*Exercise prompt*:
Look through the material below and give the number of lines where the string "helps" occurs, with nothing added.

*Given records*:
--------------------
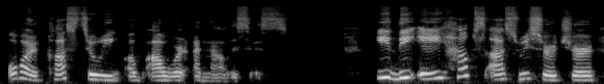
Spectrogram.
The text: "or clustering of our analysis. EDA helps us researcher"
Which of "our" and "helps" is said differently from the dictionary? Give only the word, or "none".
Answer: none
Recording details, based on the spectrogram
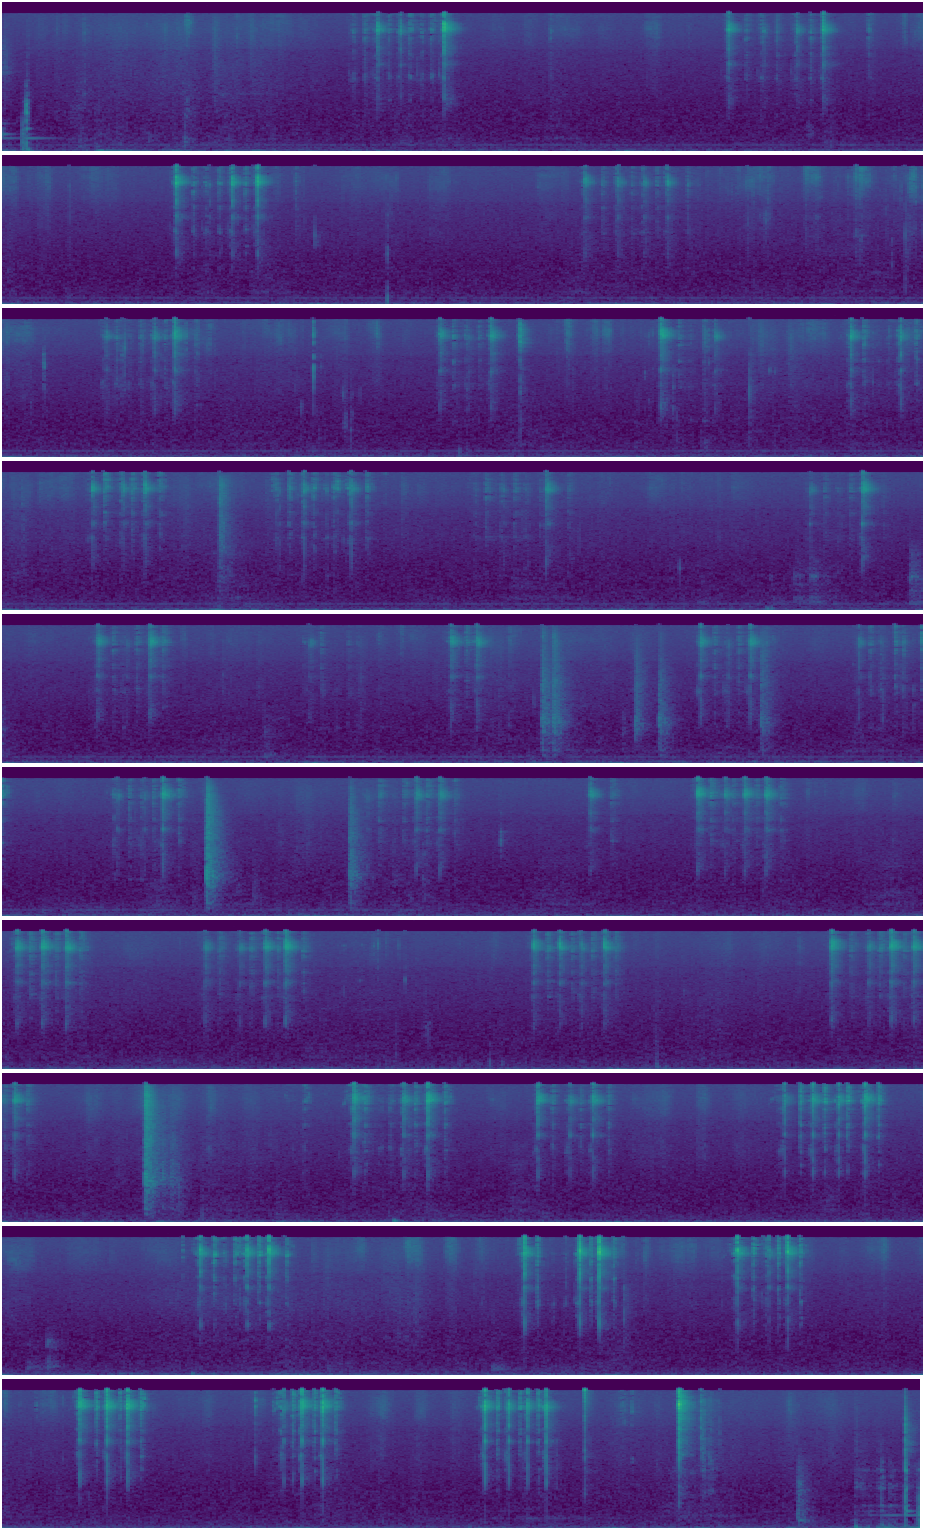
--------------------
*Written solution*:
2